• **INSTRUCTIONS TO FOLLOW**
Your copy should match the entries exactly, with the pictures left out.

Records from a data source

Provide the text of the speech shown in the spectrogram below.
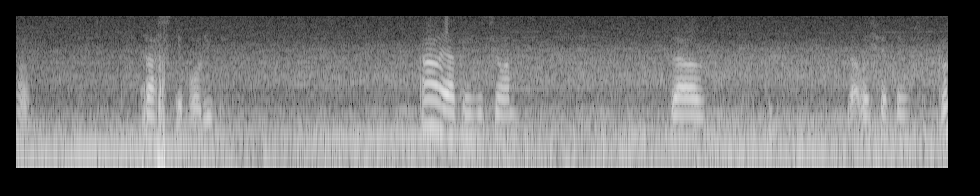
No, to strasznie boli. Ale jakoś wytrzymam. Za... Dało świetnie wszystko.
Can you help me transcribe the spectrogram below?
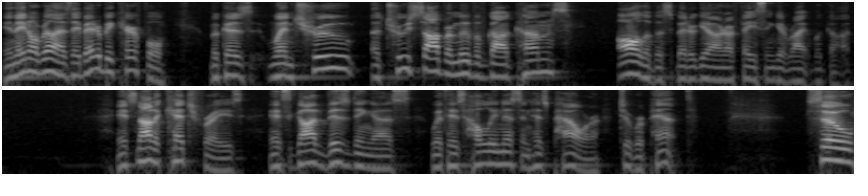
and they don't realize they better be careful because when true a true sovereign move of God comes, all of us better get on our face and get right with God. It's not a catchphrase. It's God visiting us with his holiness and his power to repent. So,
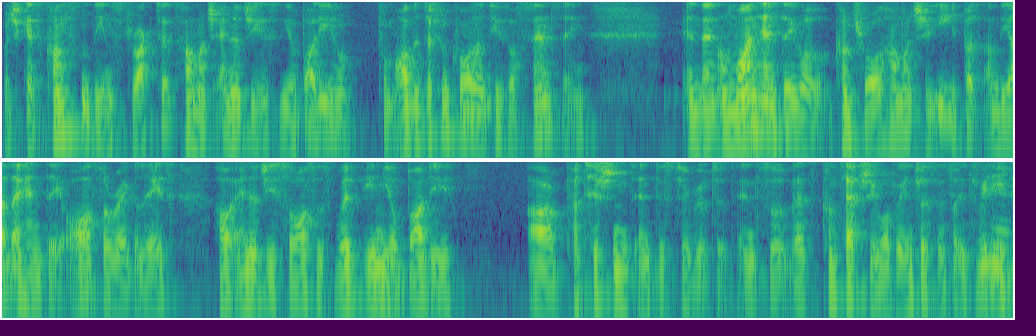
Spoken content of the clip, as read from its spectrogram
which gets constantly instructed how much energy is in your body, you know, from all the different mm-hmm. qualities mm-hmm. of sensing and then on one hand they will control how much you eat but on the other hand they also regulate how energy sources within your body are partitioned and distributed. And so that's conceptually what we're interested in. So it's really yeah.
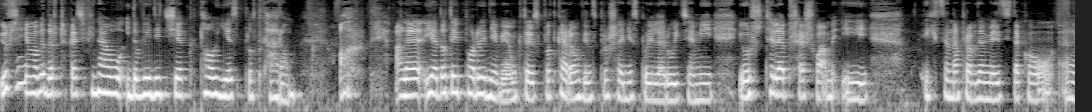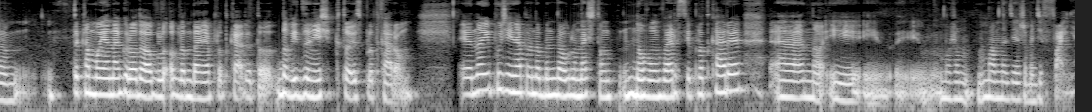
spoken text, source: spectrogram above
Już się nie mogę doczekać finału i dowiedzieć się, kto jest plotkarą. Och, ale ja do tej pory nie wiem, kto jest plotkarą, więc proszę nie spoilerujcie mi. Już tyle przeszłam i, i chcę naprawdę mieć taką, um, taka moja nagroda oglądania plotkary, to dowiedzenie się, kto jest plotkarą. E, no i później na pewno będę oglądać tą nową wersję plotkary. E, no i, i, i, może mam nadzieję, że będzie fajnie.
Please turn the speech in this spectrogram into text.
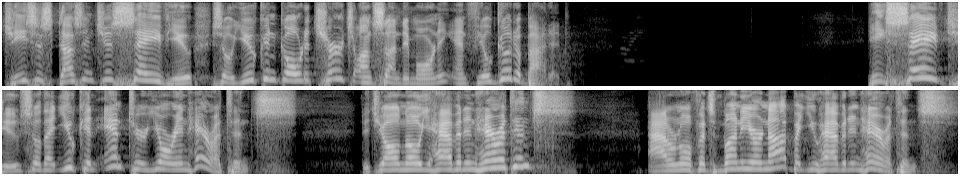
Jesus doesn't just save you so you can go to church on Sunday morning and feel good about it. He saved you so that you can enter your inheritance. Did you all know you have an inheritance? I don't know if it's money or not, but you have an inheritance.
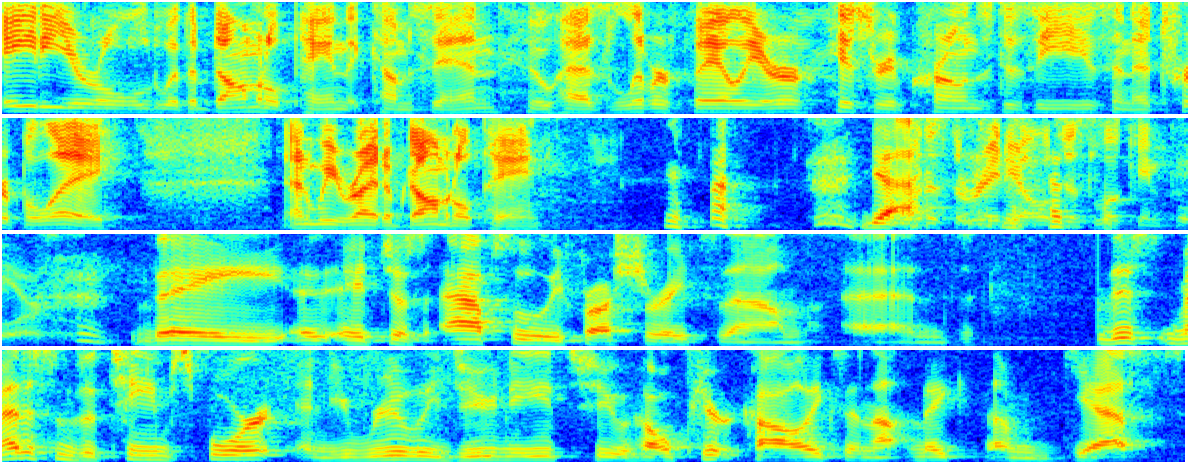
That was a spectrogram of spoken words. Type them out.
80 year old with abdominal pain that comes in who has liver failure, history of Crohn's disease, and a AAA, and we write abdominal pain. yes. What is the radiologist looking for? They, it just absolutely frustrates them. And this medicine's a team sport, and you really do need to help your colleagues and not make them guess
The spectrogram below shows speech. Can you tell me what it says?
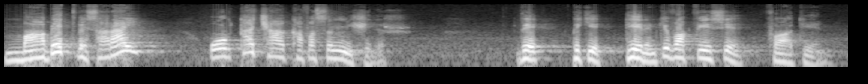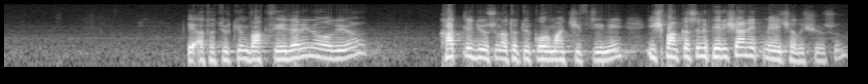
Mabet ve saray orta çağ kafasının işidir. Ve peki diyelim ki vakfiyesi Fatih'in. E Atatürk'ün vakfiyeleri ne oluyor? Katlediyorsun Atatürk Orman Çiftliği'ni. İş Bankası'nı perişan etmeye çalışıyorsun.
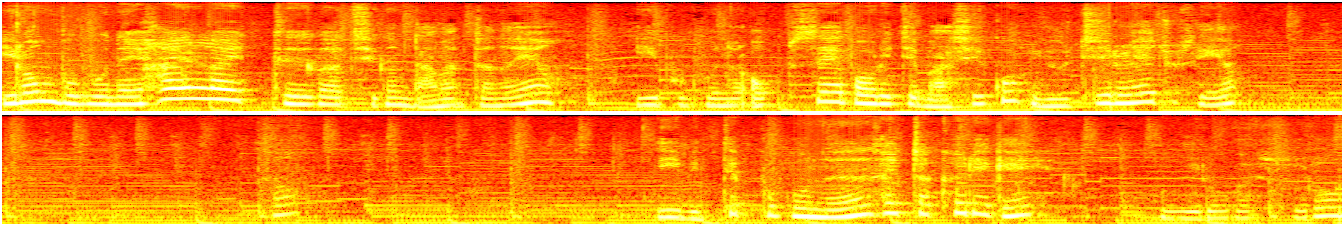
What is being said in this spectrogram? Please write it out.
이런 부분에 하이라이트가 지금 남았잖아요. 이 부분을 없애버리지 마시고 유지를 해주세요. 그래서 이 밑에 부분은 살짝 흐리게 위로 갈수록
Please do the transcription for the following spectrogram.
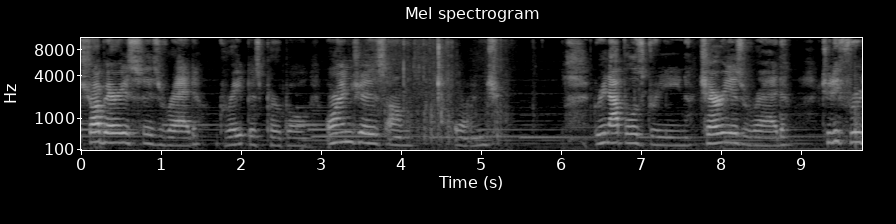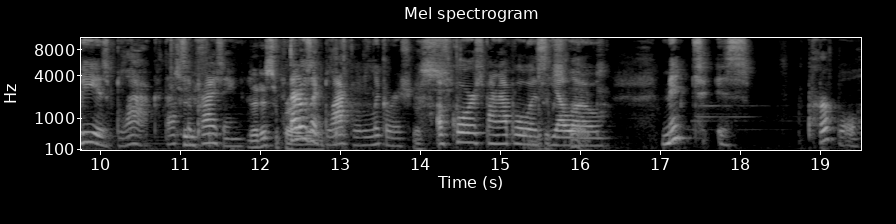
strawberries is red. Grape is purple. Orange is um, orange. Green apple is green. Cherry is red. Tutti frutti is black. That's Tutti surprising. That is I surprising. thought it was like black licorice. That's- Of course, pineapple is yellow. expect. Mint is purple.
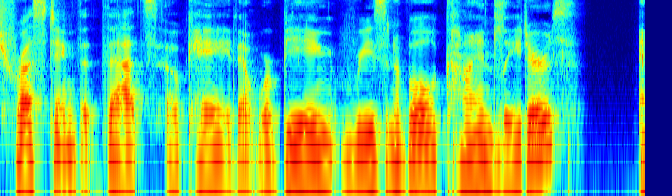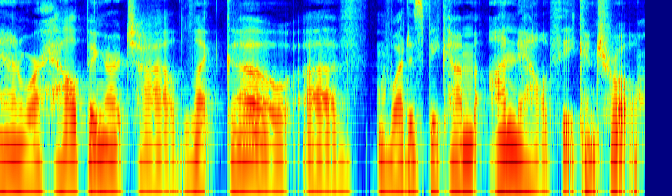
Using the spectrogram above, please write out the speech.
Trusting that that's okay, that we're being reasonable, kind leaders, and we're helping our child let go of what has become unhealthy control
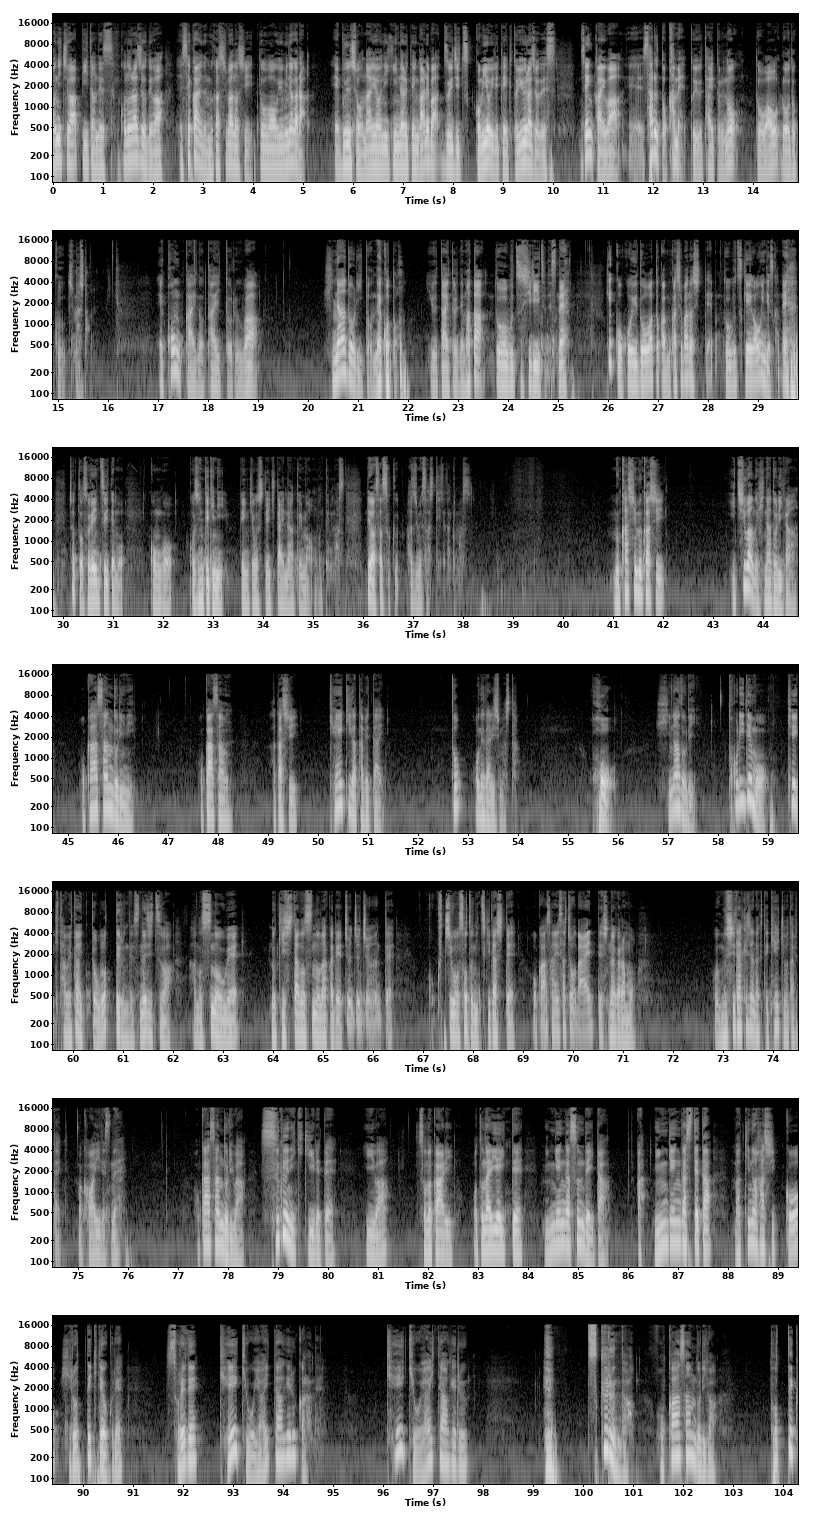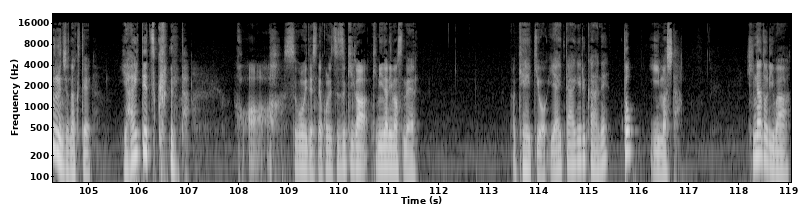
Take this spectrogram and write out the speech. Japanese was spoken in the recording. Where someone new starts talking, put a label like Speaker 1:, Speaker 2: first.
Speaker 1: こんにちは、ピータンです。このラジオでは、世界の昔話、童話を読みながら、文章内容に気になる点があれば随時ツッコミを入れていくというラジオです。前回は、猿と亀というタイトルの童話を朗読しました。今回のタイトルは、ひな鳥と猫というタイトルでまた動物シリーズですね。結構こういう童話とか昔話って動物系が多いんですかね。ちょっとそれについても今後個人的に勉強していきたいなと今思っております。では早速始めさせていただきます。昔々、一羽のひな鳥がお母さん鳥に、お母さん、あたし、ケーキが食べたい、とおねだりしました。ほう。ひな鳥。鳥でもケーキ食べたいって思ってるんですね、実は。あの巣の上、軒下の巣の中でチュンチュンチュンって、こう口を外に突き出して、お母さん餌ちょうだいってしながらも、こう虫だけじゃなくてケーキも食べたいって。まあ可愛いですね。お母さん鳥はすぐに聞き入れて、いいわ。その代わり、お隣へ行って人間が住んでいた、あ、人間が捨てた薪の端っこを拾ってきておくれ。それでケーキを焼いてあげるからね。ケーキを焼いてあげる。え、作るんだ。お母さん鳥が取ってくるんじゃなくて焼いて作るんだ。はあ、すごいですね。これ続きが気になりますね。ケーキを焼いてあげるからね、と言いました。ひな鳥は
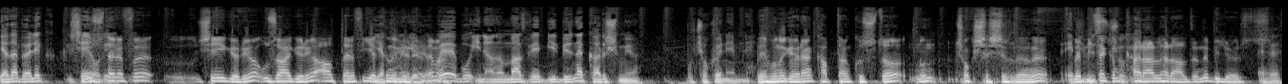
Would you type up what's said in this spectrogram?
Ya da böyle şey Üst oluyor. tarafı e, şeyi görüyor, uzağı görüyor, alt tarafı yakını, yakını görüyor, görüyor. değil mi? Ve bu inanılmaz ve birbirine karışmıyor. Bu çok önemli. Ve bunu gören Kaptan Kusto'nun çok şaşırdığını ve bir Hepimiz takım çok- kararlar aldığını biliyoruz. Evet.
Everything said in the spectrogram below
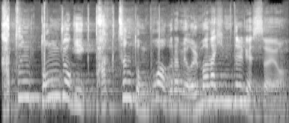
같은 동족이 같은 동포가 그러면 얼마나 힘들겠어요.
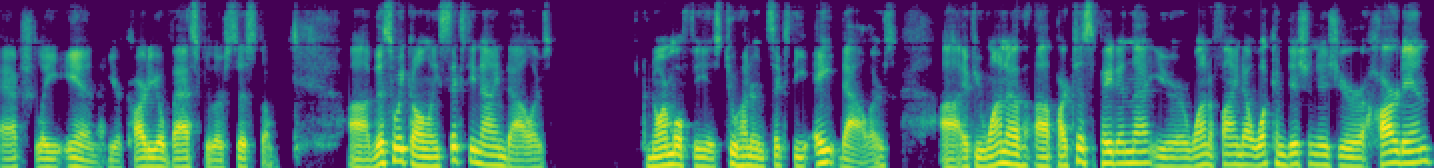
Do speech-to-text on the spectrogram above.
actually in, your cardiovascular system. Uh, this week only, $69. Normal fee is $268. Uh, if you want to uh, participate in that, you want to find out what condition is your heart in,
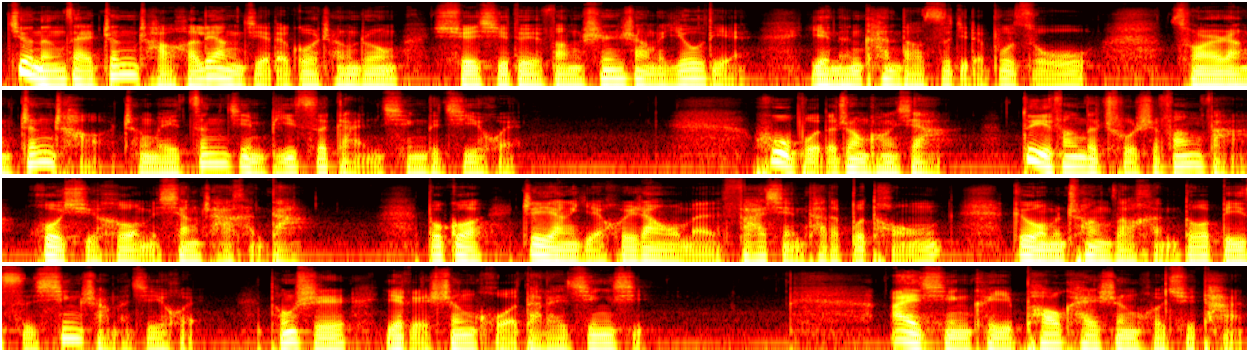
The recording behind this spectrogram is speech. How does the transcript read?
就能在争吵和谅解的过程中学习对方身上的优点，也能看到自己的不足，从而让争吵成为增进彼此感情的机会。互补的状况下，对方的处事方法或许和我们相差很大，不过这样也会让我们发现他的不同，给我们创造很多彼此欣赏的机会，同时也给生活带来惊喜。爱情可以抛开生活去谈。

• **RESULT OF THE TASK**
Provide the text of the speech shown in the spectrogram below.
No, to strasznie boli. Ale jakoś wytrzymam. Za... Dało świetnie wszystko.
Can you help me transcribe the spectrogram below?
and they don't realize they better be careful because when true a true sovereign move of God comes, all of us better get on our face and get right with God. It's not a catchphrase. It's God visiting us with his holiness and his power to repent. So,
Spoken content of the clip, as read from its spectrogram
which gets constantly instructed how much energy is in your body, you know, from all the different mm-hmm. qualities mm-hmm. of sensing and then on one hand they will control how much you eat but on the other hand they also regulate how energy sources within your body are partitioned and distributed. And so that's conceptually what we're interested in. So it's really yeah.
spoken text, source: spectrogram above
Już się nie mogę doczekać finału i dowiedzieć się, kto jest plotkarą. Och, ale ja do tej pory nie wiem, kto jest plotkarą, więc proszę nie spoilerujcie mi. Już tyle przeszłam i, i chcę naprawdę mieć taką, um, taka moja nagroda oglądania plotkary, to dowiedzenie się, kto jest plotkarą. E, no i później na pewno będę oglądać tą nową wersję plotkary. E, no i, i, i, może mam nadzieję, że będzie fajnie.
Please turn the speech in this spectrogram into text.
Jesus doesn't just save you so you can go to church on Sunday morning and feel good about it. He saved you so that you can enter your inheritance. Did you all know you have an inheritance? I don't know if it's money or not, but you have an inheritance.
That was a spectrogram of spoken words. Type them out.
80 year old with abdominal pain that comes in who has liver failure, history of Crohn's disease, and a AAA, and we write abdominal pain. yes. What is the radiologist looking for? They, it just absolutely frustrates them. And this medicine's a team sport, and you really do need to help your colleagues and not make them guess
The spectrogram below shows speech. Can you tell me what it says?
Mabet ve saray orta çağ kafasının işidir. Ve peki diyelim ki vakfiyesi Fatih'in. E Atatürk'ün vakfiyeleri ne oluyor? Katlediyorsun Atatürk Orman Çiftliği'ni. İş Bankası'nı perişan etmeye çalışıyorsun.
What is being said in this spectrogram? Please write it out.
이런 부분에 하이라이트가 지금 남았잖아요. 이 부분을 없애버리지 마시고 유지를 해주세요. 그래서 이 밑에 부분은 살짝 흐리게 위로 갈수록
Please do the transcription for the following spectrogram.
strawberries is red. Grape is purple. Orange is um, orange. Green apple is green. Cherry is red. Tutti frutti is black. That's Tutti surprising. That is I surprising. thought it was like black licorice. That's- Of course, pineapple is yellow. expect. Mint is purple.
Using the spectrogram above, please write out the speech.
Trusting that that's okay, that we're being reasonable, kind leaders, and we're helping our child let go of what has become unhealthy control
Take this spectrogram and write out the speech. Japanese was spoken in the recording. Where someone new starts talking, put a label like Speaker 1:, Speaker 2: first.
Speaker 1: こんにちは、ピータンです。このラジオでは、世界の昔話、童話を読みながら、文章内容に気になる点があれば随時ツッコミを入れていくというラジオです。前回は、猿と亀というタイトルの童話を朗読しました。今回のタイトルは、ひな鳥と猫というタイトルでまた動物シリーズですね。結構こういう童話とか昔話って動物系が多いんですかね。ちょっとそれについても今後個人的に勉強していきたいなと今思っております。では早速始めさせていただきます。昔々、一羽のひな鳥がお母さん鳥に、お母さん、あたし、ケーキが食べたい、とおねだりしました。ほう。ひな鳥。鳥でもケーキ食べたいって思ってるんですね、実は。あの巣の上、軒下の巣の中でチュンチュンチュンって、こう口を外に突き出して、お母さん餌ちょうだいってしながらも、こう虫だけじゃなくてケーキも食べたいって。まあ可愛いですね。お母さん鳥はすぐに聞き入れて、いいわ。その代わり、お隣へ行って人間が住んでいた、あ、人間が捨てた薪の端っこを拾ってきておくれ。それでケーキを焼いてあげるからね。ケーキを焼いてあげる。え、作るんだ。お母さん鳥が取ってくるんじゃなくて焼いて作るんだ。はあ、すごいですね。これ続きが気になりますね。ケーキを焼いてあげるからね、と言いました。ひな鳥は
Would you type up what's said in this spectrogram?
Ya da böyle şey Üst oluyor. tarafı e, şeyi görüyor, uzağı görüyor, alt tarafı yakını, yakını görüyor, görüyor. değil mi? Ve bu inanılmaz ve birbirine karışmıyor. Bu çok önemli. Ve bunu gören Kaptan Kusto'nun çok şaşırdığını ve bir Hepimiz takım çok- kararlar aldığını biliyoruz. Evet.
Everything said in the spectrogram below
같은 동족이 같은 동포가 그러면 얼마나 힘들겠어요.
Do speech-to-text on the spectrogram above.
actually in, your cardiovascular system. Uh, this week only, $69. Normal fee is $268. Uh, if you want to uh, participate in that, you want to find out what condition is your heart in,
The recording behind this spectrogram is speech. How does the transcript read?
就能在争吵和谅解的过程中学习对方身上的优点，也能看到自己的不足，从而让争吵成为增进彼此感情的机会。互补的状况下，对方的处事方法或许和我们相差很大，不过这样也会让我们发现他的不同，给我们创造很多彼此欣赏的机会，同时也给生活带来惊喜。爱情可以抛开生活去谈。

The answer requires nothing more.